Once the line containing "Mel spectrogram of an audio clip, 6.8" is found in the entries below, reproduce it and every line after it, stopping at and including the line containing "A recording is"; reproduce nothing else, and keep each line exact.

** Information shown follows **

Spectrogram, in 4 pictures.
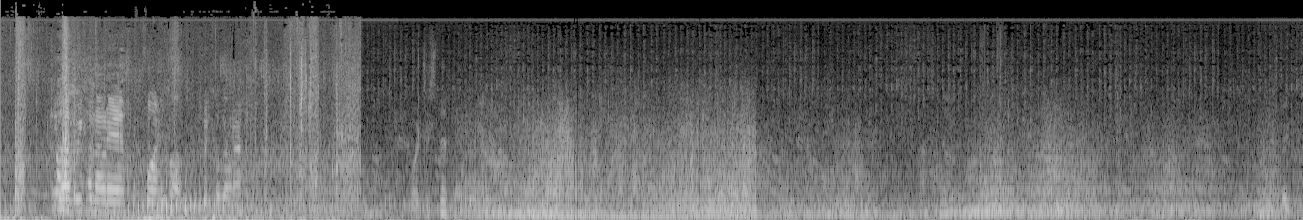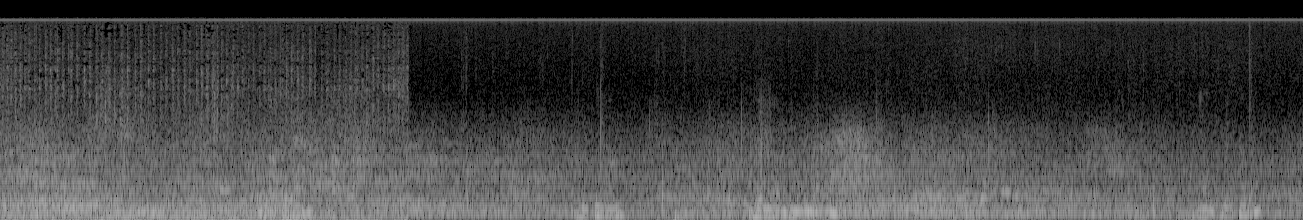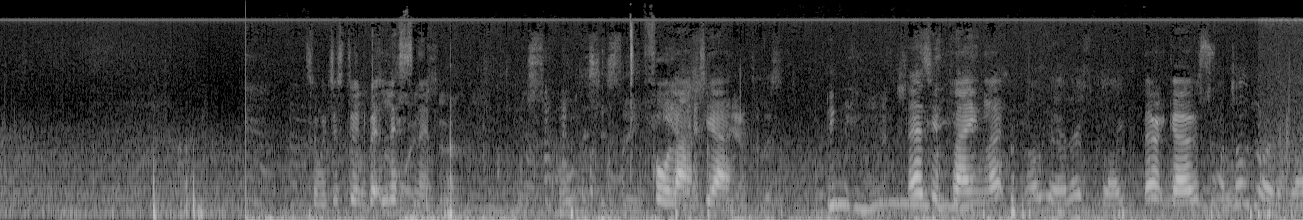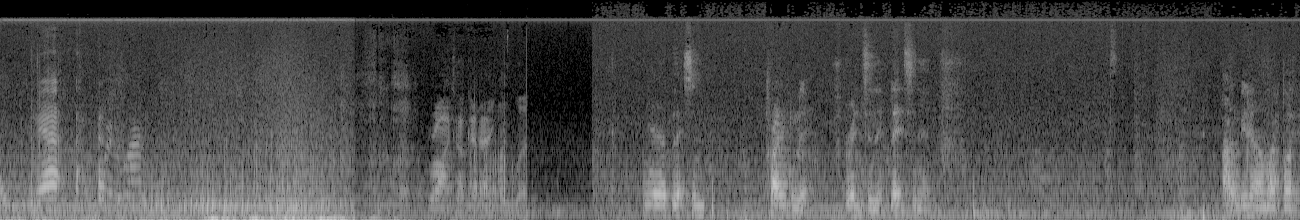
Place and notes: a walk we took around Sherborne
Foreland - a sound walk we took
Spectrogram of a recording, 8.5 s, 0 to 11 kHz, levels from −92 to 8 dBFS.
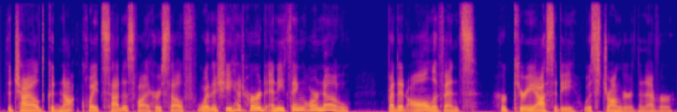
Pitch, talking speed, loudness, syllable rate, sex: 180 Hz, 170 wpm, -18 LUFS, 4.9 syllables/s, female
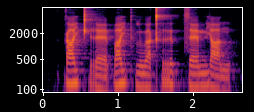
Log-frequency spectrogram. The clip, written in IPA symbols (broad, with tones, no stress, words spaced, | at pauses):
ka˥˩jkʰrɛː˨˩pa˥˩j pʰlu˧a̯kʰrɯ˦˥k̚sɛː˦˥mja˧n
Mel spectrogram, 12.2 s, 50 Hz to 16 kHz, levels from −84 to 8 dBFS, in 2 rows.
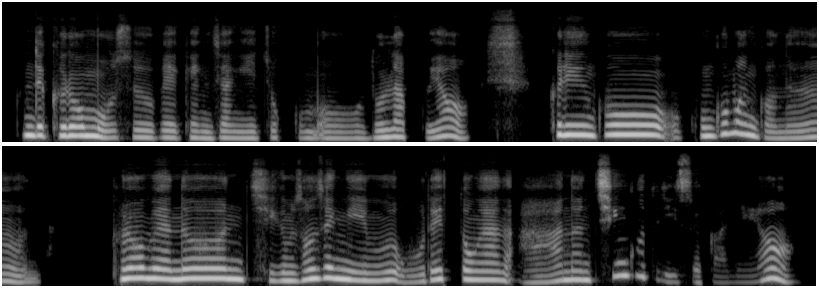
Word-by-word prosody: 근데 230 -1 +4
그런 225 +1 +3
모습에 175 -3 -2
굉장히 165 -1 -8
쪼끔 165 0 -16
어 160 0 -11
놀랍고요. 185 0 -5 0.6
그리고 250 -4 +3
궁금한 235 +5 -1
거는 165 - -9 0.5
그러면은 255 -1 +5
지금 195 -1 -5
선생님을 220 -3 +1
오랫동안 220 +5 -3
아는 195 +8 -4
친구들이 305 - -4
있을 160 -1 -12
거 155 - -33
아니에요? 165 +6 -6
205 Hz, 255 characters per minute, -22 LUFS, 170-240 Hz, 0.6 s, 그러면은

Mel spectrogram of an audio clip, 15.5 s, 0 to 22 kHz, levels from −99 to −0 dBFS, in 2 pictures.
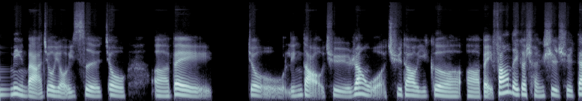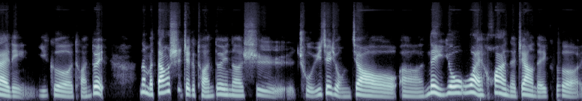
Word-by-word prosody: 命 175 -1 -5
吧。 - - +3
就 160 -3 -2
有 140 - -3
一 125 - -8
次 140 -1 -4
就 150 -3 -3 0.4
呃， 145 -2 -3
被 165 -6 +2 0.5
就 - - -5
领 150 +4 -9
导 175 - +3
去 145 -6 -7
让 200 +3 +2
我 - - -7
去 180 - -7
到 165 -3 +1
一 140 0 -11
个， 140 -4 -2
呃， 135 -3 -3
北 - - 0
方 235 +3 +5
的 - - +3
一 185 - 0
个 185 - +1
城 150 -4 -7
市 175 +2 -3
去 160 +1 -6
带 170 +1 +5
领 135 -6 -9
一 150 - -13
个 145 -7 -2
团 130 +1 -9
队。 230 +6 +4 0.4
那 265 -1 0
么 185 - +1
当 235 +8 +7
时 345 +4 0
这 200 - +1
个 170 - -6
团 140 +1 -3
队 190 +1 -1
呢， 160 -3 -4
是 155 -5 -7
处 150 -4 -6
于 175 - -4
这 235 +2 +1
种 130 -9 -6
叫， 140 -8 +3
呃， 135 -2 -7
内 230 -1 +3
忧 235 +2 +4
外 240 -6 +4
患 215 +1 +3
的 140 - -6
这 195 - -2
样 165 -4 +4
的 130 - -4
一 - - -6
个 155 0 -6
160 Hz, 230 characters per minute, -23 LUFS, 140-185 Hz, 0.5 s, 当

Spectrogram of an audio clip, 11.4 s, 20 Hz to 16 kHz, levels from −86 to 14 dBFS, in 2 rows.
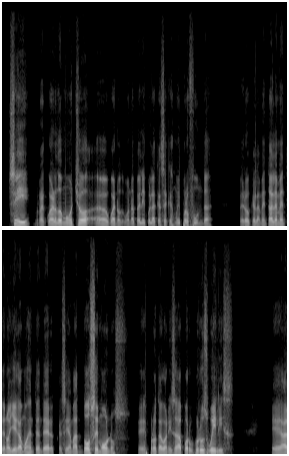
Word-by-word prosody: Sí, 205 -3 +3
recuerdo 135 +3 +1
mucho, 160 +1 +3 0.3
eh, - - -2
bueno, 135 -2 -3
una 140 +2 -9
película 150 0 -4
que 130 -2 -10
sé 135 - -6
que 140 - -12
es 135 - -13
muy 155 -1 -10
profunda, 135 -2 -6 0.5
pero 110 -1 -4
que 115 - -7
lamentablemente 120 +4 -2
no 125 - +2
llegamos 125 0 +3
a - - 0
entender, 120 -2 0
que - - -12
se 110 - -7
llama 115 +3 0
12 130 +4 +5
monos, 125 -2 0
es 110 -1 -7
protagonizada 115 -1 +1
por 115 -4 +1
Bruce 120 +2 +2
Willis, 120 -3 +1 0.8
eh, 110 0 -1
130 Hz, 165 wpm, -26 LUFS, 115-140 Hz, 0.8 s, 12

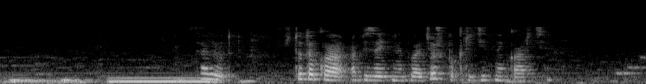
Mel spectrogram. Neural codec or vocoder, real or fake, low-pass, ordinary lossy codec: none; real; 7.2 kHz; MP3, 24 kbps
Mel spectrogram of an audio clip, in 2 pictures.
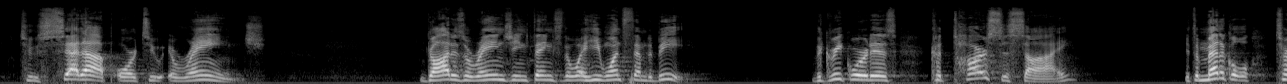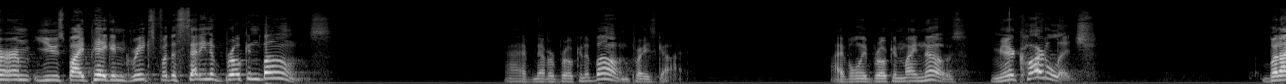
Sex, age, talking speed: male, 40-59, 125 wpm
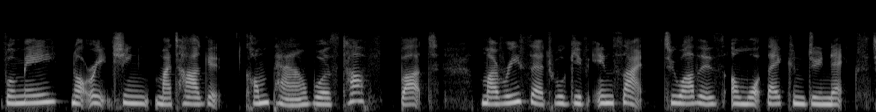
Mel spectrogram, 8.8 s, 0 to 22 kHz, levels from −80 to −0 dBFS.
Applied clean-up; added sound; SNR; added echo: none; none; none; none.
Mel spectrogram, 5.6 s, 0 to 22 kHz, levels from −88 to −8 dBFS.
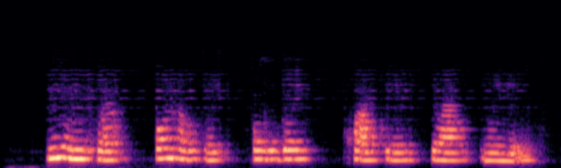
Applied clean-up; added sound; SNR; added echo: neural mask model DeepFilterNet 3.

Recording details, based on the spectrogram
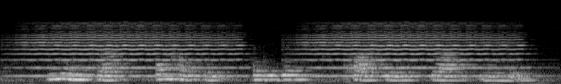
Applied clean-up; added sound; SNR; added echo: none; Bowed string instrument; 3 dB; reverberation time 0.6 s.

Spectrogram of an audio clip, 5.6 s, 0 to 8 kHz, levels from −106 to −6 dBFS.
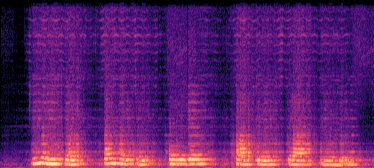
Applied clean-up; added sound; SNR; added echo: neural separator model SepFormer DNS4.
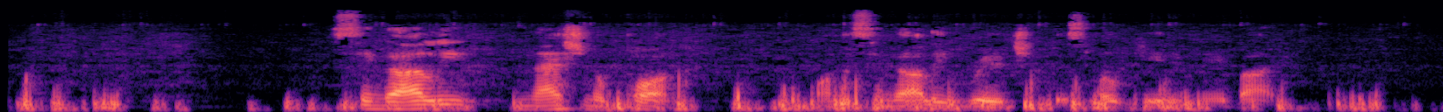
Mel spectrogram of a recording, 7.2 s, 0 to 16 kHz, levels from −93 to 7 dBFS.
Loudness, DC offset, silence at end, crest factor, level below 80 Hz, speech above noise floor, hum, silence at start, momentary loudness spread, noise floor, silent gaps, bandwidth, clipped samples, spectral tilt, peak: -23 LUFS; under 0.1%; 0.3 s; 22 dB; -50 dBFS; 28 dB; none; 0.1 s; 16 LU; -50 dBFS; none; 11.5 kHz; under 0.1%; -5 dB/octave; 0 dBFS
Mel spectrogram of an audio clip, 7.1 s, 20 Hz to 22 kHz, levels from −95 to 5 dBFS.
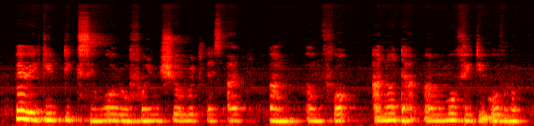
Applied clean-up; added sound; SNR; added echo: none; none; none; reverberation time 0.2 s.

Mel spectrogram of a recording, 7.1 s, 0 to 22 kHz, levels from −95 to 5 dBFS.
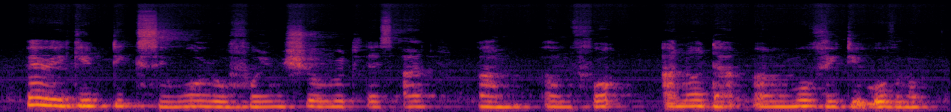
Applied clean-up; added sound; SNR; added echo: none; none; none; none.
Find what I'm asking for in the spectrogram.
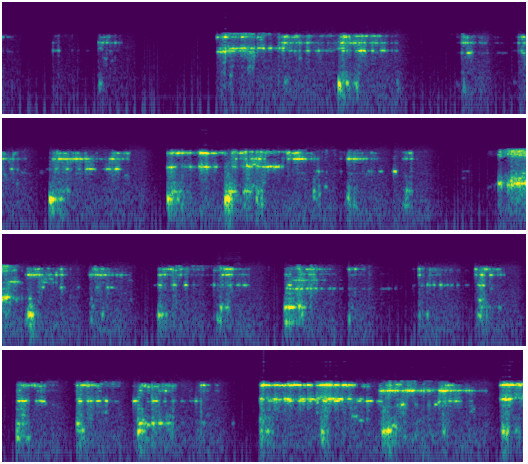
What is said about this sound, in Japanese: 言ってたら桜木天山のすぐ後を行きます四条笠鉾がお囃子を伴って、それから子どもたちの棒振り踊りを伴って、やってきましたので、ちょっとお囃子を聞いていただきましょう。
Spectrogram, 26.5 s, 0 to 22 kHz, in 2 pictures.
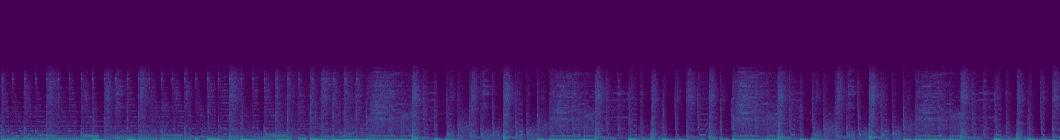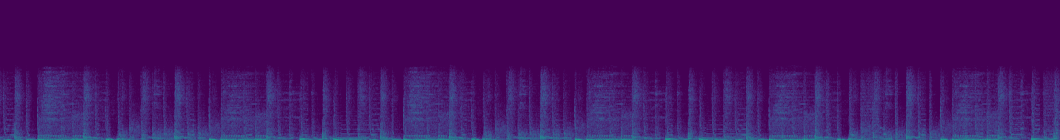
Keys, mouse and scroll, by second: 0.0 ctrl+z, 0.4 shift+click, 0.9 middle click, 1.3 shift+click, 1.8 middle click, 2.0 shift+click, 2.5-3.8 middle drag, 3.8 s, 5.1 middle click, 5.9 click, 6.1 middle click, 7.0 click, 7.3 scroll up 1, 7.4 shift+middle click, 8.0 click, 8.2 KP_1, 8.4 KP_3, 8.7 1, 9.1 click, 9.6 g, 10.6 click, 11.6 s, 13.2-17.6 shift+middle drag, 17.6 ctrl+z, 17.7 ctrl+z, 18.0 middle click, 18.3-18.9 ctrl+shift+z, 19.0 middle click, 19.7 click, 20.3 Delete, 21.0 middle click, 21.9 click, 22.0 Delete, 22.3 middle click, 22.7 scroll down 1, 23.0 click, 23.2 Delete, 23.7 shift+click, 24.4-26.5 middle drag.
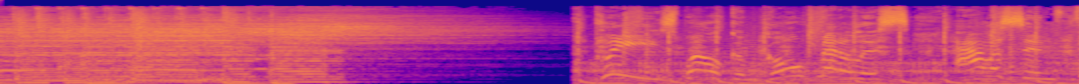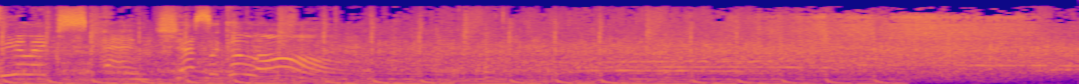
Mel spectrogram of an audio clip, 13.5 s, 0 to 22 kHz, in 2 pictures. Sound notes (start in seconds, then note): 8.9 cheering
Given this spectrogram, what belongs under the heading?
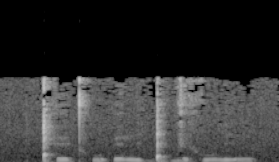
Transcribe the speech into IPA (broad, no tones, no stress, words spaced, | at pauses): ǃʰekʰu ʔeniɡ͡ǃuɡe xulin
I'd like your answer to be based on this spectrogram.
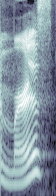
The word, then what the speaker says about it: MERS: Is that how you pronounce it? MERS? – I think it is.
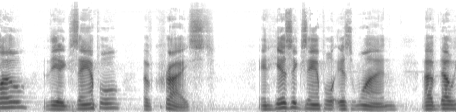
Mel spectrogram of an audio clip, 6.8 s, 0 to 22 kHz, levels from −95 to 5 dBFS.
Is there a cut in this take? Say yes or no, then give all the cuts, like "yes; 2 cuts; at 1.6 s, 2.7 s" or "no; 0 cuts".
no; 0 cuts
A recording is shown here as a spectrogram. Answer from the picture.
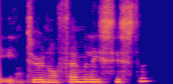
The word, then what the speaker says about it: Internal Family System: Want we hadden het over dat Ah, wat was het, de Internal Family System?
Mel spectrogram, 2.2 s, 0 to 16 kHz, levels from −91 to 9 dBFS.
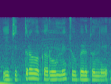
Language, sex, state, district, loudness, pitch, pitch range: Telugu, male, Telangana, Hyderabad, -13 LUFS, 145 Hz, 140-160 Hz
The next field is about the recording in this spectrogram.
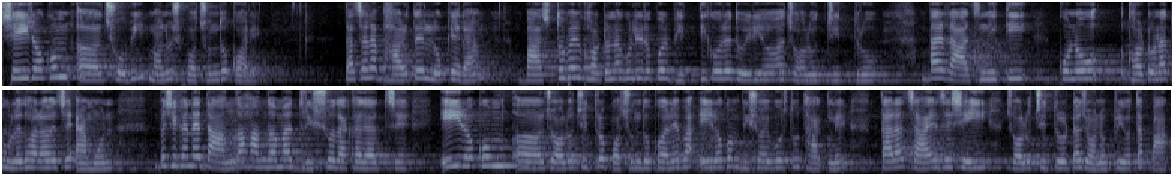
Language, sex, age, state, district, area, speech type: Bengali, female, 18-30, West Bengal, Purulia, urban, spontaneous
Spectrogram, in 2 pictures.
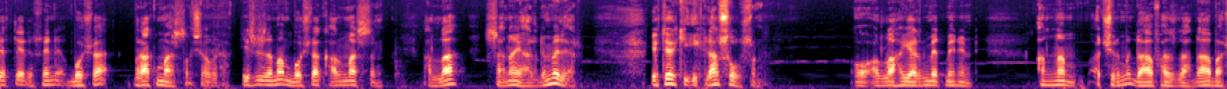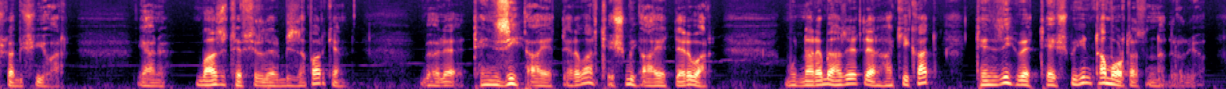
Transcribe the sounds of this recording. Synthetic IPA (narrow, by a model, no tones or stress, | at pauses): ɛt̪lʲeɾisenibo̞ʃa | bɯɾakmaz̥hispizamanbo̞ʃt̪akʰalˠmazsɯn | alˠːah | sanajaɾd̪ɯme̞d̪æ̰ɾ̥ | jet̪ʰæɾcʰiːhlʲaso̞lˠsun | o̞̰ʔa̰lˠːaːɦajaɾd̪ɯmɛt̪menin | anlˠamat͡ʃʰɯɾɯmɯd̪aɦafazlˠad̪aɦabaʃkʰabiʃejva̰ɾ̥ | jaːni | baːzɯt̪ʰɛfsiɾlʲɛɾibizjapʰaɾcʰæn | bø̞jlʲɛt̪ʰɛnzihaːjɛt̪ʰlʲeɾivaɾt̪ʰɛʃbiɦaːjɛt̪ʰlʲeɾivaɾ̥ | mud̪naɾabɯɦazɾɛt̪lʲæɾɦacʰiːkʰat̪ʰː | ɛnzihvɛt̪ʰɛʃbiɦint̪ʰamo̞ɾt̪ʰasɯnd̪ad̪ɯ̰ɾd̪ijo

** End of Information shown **

The completed task:
Mel spectrogram of an audio clip, 6.8 s, 0 to 22 kHz, levels from −95 to 5 dBFS.
Is there a cut in this take? Say yes or no, then give all the cuts, like "yes; 2 cuts; at 1.6 s, 2.7 s" or "no; 0 cuts".
no; 0 cuts
A recording is shown here as a spectrogram. Answer from the picture.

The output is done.